The pouring process has an influence on a beer's presentation.
The rate of flow from the tap or other serving vessel, tilt of the glass, and position of the pour (in the center or down the side) into the glass all influence the end result, such as the size and longevity of the head, lacing (the pattern left by the head as it moves down the glass as the beer is drunk), and turbulence of the beer and its release of carbonation.
Heavily carbonated beers such as German pilsners or weissbiers may need settling time before serving, however many Weissbiers are served with the addition of the remaining yeast at the bottom of the bottle to add both flavor and color.
Rating beer is a recent craze that combines the enjoyment of beer drinking with the hobby of collecting. People drink beer and then record their scores and comments on various internet websites. This is a worldwide activity and people in the USA will swap bottles of beer with people living in New Zealand and Russia. People's scores may be tallied together to create lists of the most popular beers in each country as well as the most highly rated beers in the world.
Beer contains alcohol which has a number of health risks and benefits. However, beer includes a wide variety of other agents that are currently undergoing scientific evaluation.
Nutritionally, beer can contain significant amounts of magnesium, selenium, potassium, phosphorus, biotin, and B vitamins. Typically, the darker the brew, the more nutrient dense.
A 2005 Japanese study found that non-alcoholic beer may possess strong anti-cancer properties. . Another study found non-alcoholic beer to mirror the cardiovascular benefits associated with moderate consumption of alcoholic beverages.
It is considered that over-eating and lack of muscle tone is the main cause of a beer belly, rather than beer consumption.
The Strongest Beers In The World

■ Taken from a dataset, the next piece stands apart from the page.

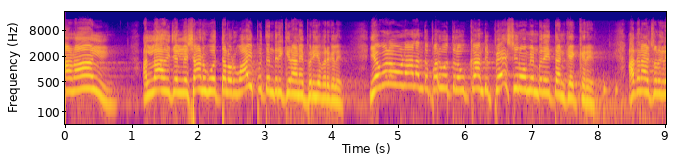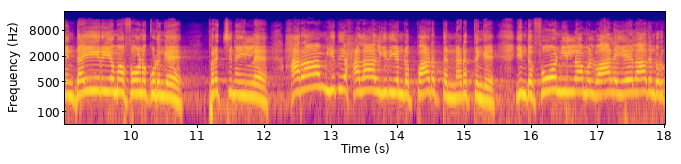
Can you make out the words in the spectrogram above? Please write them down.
ஆனால் அல்லாஹ் ஜல்லஷானுபவத்தால் ஒரு வாய்ப்பு தந்திருக்கிறானே பெரியவர்களே. எவ்வளவு நாள் அந்த பருவத்தில் உட்கார்ந்து பேசினோம் என்பதைத்தான் கேட்கிறேன். அதனால் சொல்கிறேன் தைரியமாக ஃபோனை கொடுங்க. பிரச்சனை இல்லை. ஹராம் இது ஹலால் இது என்ற பாடத்தை நடத்துங்க. இந்த ஃபோன் இல்லாமல் வாழ இயலாது என்ற ஒரு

Beer strength varies by local custom. British ale tends to average 4.4% abv. Belgian beers tend to average 8% abv. While the typical strength for the global pale lager is 5% abv. The yeast used for brewing beer normally cannot get the strength much beyond 12% abv; however, in the 1980s the Swiss brewery Hurlimann developed a yeast strain which could get as high as 14% for their Samichlaus beer. Since then breweries have experimented with using champagne yeasts, continually pushing up the strength. Samuel Adams reached 20% abv with Millennium. The strongest beer sold in Britain was Dogfish Head's World Wide Stout, a 21% abv stout which was available from UK Safeways in 2003. In Japan in 2005, the Hakusekikan Beer Restaurant sold an Eisbock believed to be 28% abv. The beer that is considered to be the strongest yet made is Hair of the Dog's Dave - a 29% abv barley wine made in 1994.